Disclosure: As a Sabra Tastemaker, I was compensated for this post. All opinions remain my own. Thank you for supporting the brands that help make this blog possible!
As time marches on, memory fades, and the things that were once important to us somehow slip away, no longer noticed anymore.
Today is my 5th blogiversary. 5 years. And I completely forgot about it.
Very much so, in fact. I may struggle to post at times, and I may get frustrated by projects that refuse to carry out as planned, but I still love my blog. It’s a huge piece of me offered to you, broadcasting my soul out into the ether–a compulsion I cannot resist. Praise or proscribe: it’s your choice, in the end. Despite this risk, I persist.
It’s not that it isn’t a big deal.
You know when you’re interviewed for a job and they ask where you think you’ll be in five years? When I commenced this endeavor, I had no idea what the future held…but, given my propensity to flit from activity to activity without really sticking with anything, it didn’t seem likely I’d still be blogging 5 years later. There were many times along the way that I pushed through the meh feeling, hoping the love affair would renew. Many times I asked myself why I was giving up all my free time for this. Many times I almost closed up shop altogether, ready to resume a normal life. But what is normal? And would I feel fulfilled without this part of my life? The answer, over and over again: keep on keepin’ on. And so, I have. I have no regrets for this.
It could be that my life is so full these days that I have barely a moment to breathe before the next project begins, the next child’s request is submitted, the next exciting endeavor takes over my world, and I can focus on nothing but it. The best part of blogging, without a doubt, has been the opportunities afforded to me that would not have been possible otherwise. How else would a girl from Torrington, Connecticut–a nothing city in an insignificant part of the world–find herself soaring over ancient Mayan pyramids? But it’s bigger than that.

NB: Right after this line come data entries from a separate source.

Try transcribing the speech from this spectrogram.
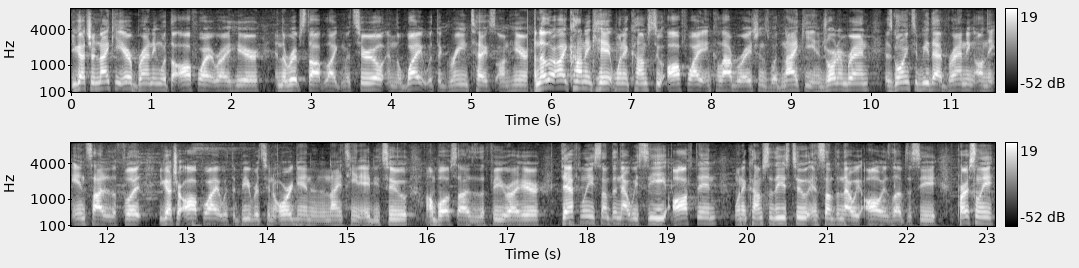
you got your Nike Nike Air branding with the off-white right here and the ripstop-like material and the white with the green text on here. Another iconic hit when it comes to off-white and collaborations with Nike and Jordan brand is going to be that branding on the inside of the foot. You got your off-white with the Beaverton Oregon in the 1982 on both sides of the feet right here. Definitely something that we see often when it comes to these two and something that we always love to see. Personally,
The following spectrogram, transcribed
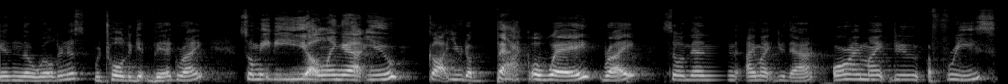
in the wilderness, we're told to get big, right? So maybe yelling at you got you to back away, right? So then I might do that, or I might do a freeze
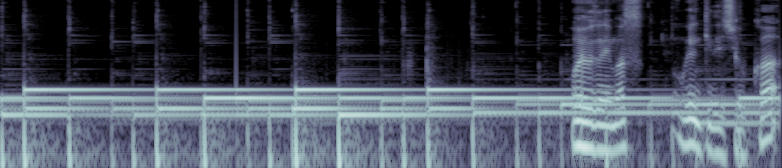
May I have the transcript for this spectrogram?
おはようございます。お元気でしょうか？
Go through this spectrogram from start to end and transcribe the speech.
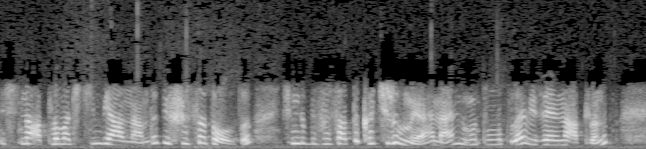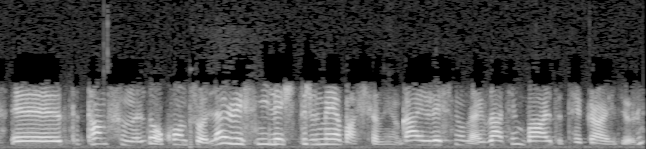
üstüne atlamak için bir anlamda bir fırsat oldu. Şimdi bu fırsat da kaçırılmıyor. Hemen mutlulukla üzerine atlanıp e, tam sınırda o kontroller resmileştirilmeye başlanıyor. Gayri resmi olarak zaten vardı tekrar ediyorum.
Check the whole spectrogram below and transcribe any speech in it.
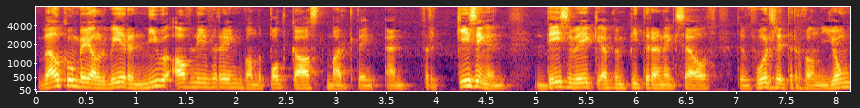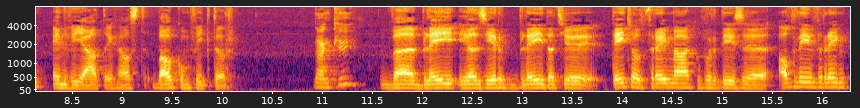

My kids are old enough now to have activities. Activities! A 3rd full-time job has emerged, more difficult than raising babies and toddlers was, because there are no breaks in daylight hours. I don’t begrudge them for their passions–I love seeing them thrive in karate, circus aerials, saxophone, and more. But it’s made life more of a juggling act. On top of that, in the last year, I finally found a connection with my community, too. In the little bit I’ve been able to do with The Desultory Theatre Club, that lack of belonging–of being a trapezoid in a square world, just being different enough not to fit, but not being radically different enough to have my own place–is starting to fade. My life is more full, but that’s exactly the way I want it to be.
Regardless, here we are, 5 years since it all began.
I probably should have baked a cake–that’s what I traditionally did in the past–but I was feeling cheesy, and I’m learning to trust myself these days. It’s usually with good reason.
These Baked Ranch Ham and Cheese Pinwheels rely heavily on the Sabra Farmer’s Ranch Greek Yogurt Dip spread within for flavor, proving, once again, that Ranch makes everything better. The best part about Sabra Farmer’s Ranch Greek Yogurt Dip? It has less fat and less calories than competing salad dressings, allowing you to enjoy it more. The pinwheels are best eaten while warm, but could be baked ahead and sent with the kids to school for lunch.
Happy 5 years!!!
- 1 8-ounce package refrigerated crescent rolls
- ¼ cup Sabra Farmer's Ranch Greek Yogurt Dip
- 8 slices black forest ham
- ½ cup shredded cheddar cheese blend
- ¼ cup julienned sundried tomatoes (in the pouch, not oil packed)
- black pepper
- Preheat oven to 375 degrees Fahrenheit. Line a rimmed baking sheet with parchment paper and set aside.
- On a clean work surface, unroll the crescent rolls so the long edge is parallel to you. Pinch the seams together to seal them.
- Spread the Sabra Farmer's Ranch Greek Yogurt Dip over the rolls, leaving a strip on the far long edge uncovered.
- Lay out the ham to cover all but the far long edge of the rolls, then sprinkle the cheese and tomatoes over the top.
- Starting with the long edge immediately in front of you, start rolling the dough away from you like a cinnamon bun. Smooth out and tighten as needed, until you reach the far edge, then pinch the seam.
- Cut with a sharp knife into ½" slices and arrange on the prepared baking sheet cut side down, about 1" apart.
- Sprinkle with pepper, if desired.
- Bake for 15-17 minutes or until golden brown, rotating the pan halfway through to bake evenly. Best when served warm.